### PROBLEM REQUIREMENTS
Leave out the pictures, and quote exactly the lines running from the one with "There is speech" through the last line of the entries below.

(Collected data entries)
=====

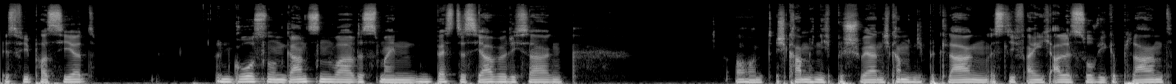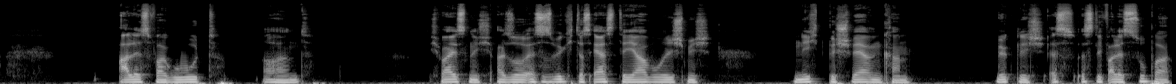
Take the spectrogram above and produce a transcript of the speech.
ist viel passiert. Im Großen und Ganzen war das mein bestes Jahr, würde ich sagen. Und ich kann mich nicht beschweren, ich kann mich nicht beklagen. Es lief eigentlich alles so wie geplant. Alles war gut. Und ich weiß nicht. Also es ist wirklich das erste Jahr, wo ich mich nicht beschweren kann. Wirklich, es, es lief alles super.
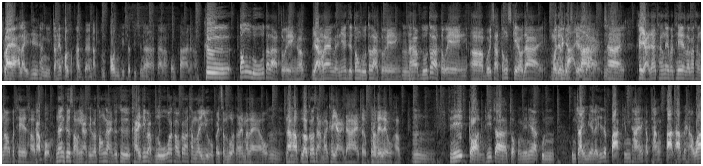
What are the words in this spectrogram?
แปรอะไรที่ทางนี้จะให้ความสำคัญเป็นอันดับต้นๆที่จะพิจารณาแต่ละโครงการนะครับ คือต้องรู้ตลาดตัวเองครับ อย่างครับแรกเลยเนี่ยคือต้องรู้ตลาดตัวเองอืมนะครับ รู้ตลาดตัวเองอ่าบริษัทต้องสเกลได้โมเดลต้องขต้องยายสเกลได้ได้อืมใช่ ขยายได้ทั้งในประเทศแล้วก็ทั้งนอกประเทศครับ ครับผมนั่นคือ 2 อย่างที่เราต้องการก็คือใครที่แบบรู้ว่าเขากำลังทำอะไรอยู่ไปสำรวจอะไรมาแล้วอืม นะครับ เราก็สามารถขยายได้เติบโตครับได้เร็วครับ อืมทีนี้ก่อนที่จะจบตรงนี้เนี่ยคุณ คุณใจมีอะไรที่จะฝากทิ้งท้ายให้กับทางสตาร์ทอัพไหมฮะว่า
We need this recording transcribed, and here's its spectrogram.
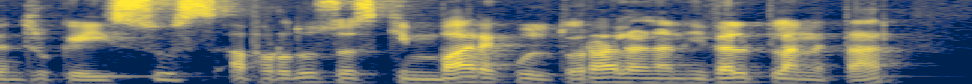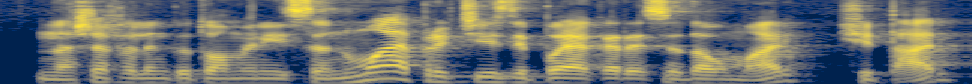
pentru că Isus a produs o schimbare culturală la nivel planetar, în așa fel încât oamenii să nu mai aprecieze pe aia care se dau mari și tari,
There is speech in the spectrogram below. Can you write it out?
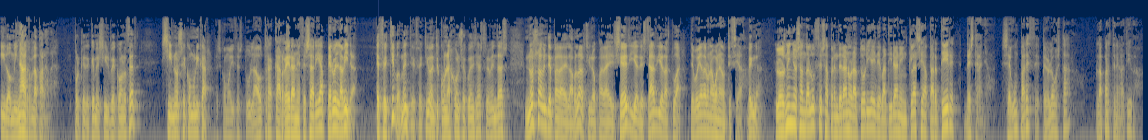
y dominar la palabra. Porque ¿de qué me sirve conocer si no sé comunicar? Es como dices tú, la otra carrera necesaria, pero en la vida. Efectivamente, efectivamente, con unas consecuencias tremendas, no solamente para el hablar, sino para el ser y el estar y el actuar. Te voy a dar una buena noticia. Venga. Los niños andaluces aprenderán oratoria y debatirán en clase a partir de este año. Según parece, pero luego está la parte negativa.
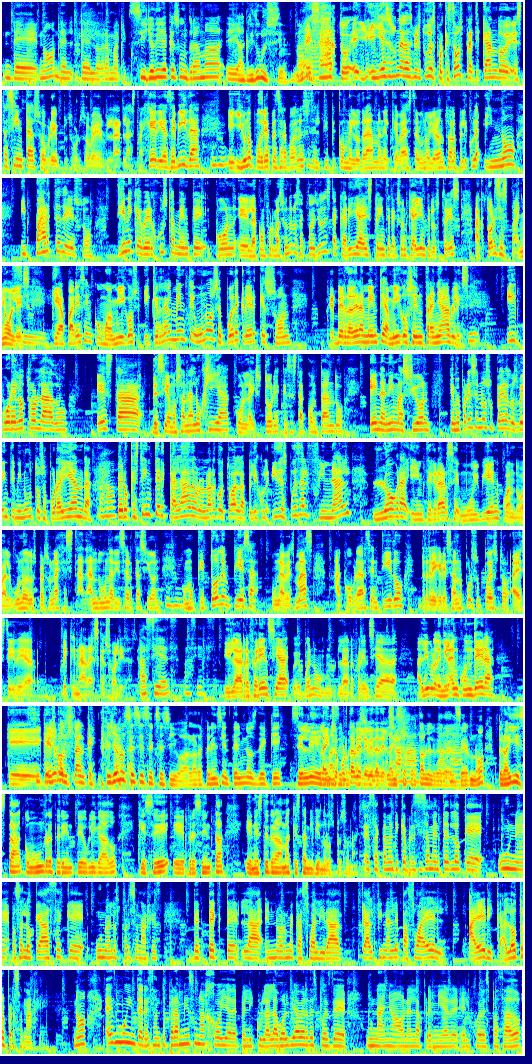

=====

### YOUR SOLUTION
There is speech in the spectrogram below. Can you write it out?
y dominar la palabra. Porque ¿de qué me sirve conocer si no sé comunicar? Es como dices tú, la otra carrera necesaria, pero en la vida. Efectivamente, efectivamente, con unas consecuencias tremendas, no solamente para el hablar, sino para el ser y el estar y el actuar. Te voy a dar una buena noticia. Venga. Los niños andaluces aprenderán oratoria y debatirán en clase a partir de este año. Según parece, pero luego está la parte negativa.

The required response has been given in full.